Background: HIV testing is still stigmatized among many high-risk groups in China, whereas routine syphilis testing has been widely accepted at sexually transmitted infection (STI) clinics. This project used the platform of a rapid syphilis screening test to expand HIV test uptake. The objective of this study was to use multilevel modeling to analyze determinants of syphilis and HIV-testing uptake at STI clinics in China.
Methods: 2061 STI patients at 6 clinics in Guangdong Province were offered free rapid syphilis and free rapid HIV testing. Test uptake was defined by patient receipt of results and a multilevel model was used to analyze predictors of uptake.
Results: This was the first syphilis or HIV test for the large majority (1388, 77.7%) of participants. Syphilis test uptake and HIV test uptake were high (1681, 81.6%, syphilis test uptake; 1673, 81.2% HIV test uptake). HIV test uptake was significantly concordant with syphilis test uptake (τb = 0.89, P < 0.001). The most parsimonious model of refusing HIV test uptake included the following variables: being married, having a previous HIV test, being unaccompanied, and participating in the last 2 months of the study.

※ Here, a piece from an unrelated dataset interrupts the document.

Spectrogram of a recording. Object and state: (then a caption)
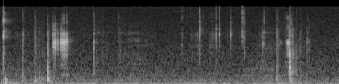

Conclusions: STI clinic-based screening for syphilis and HIV represents an excellent opportunity for scaling up integrated services, especially in South China where syphilis and sexually transmitted HIV cases are both rapidly increasing. Effective integration of HIV testing into routine clinical practice requires an understanding not only of individual test uptake but also of the broader social context of HIV testing.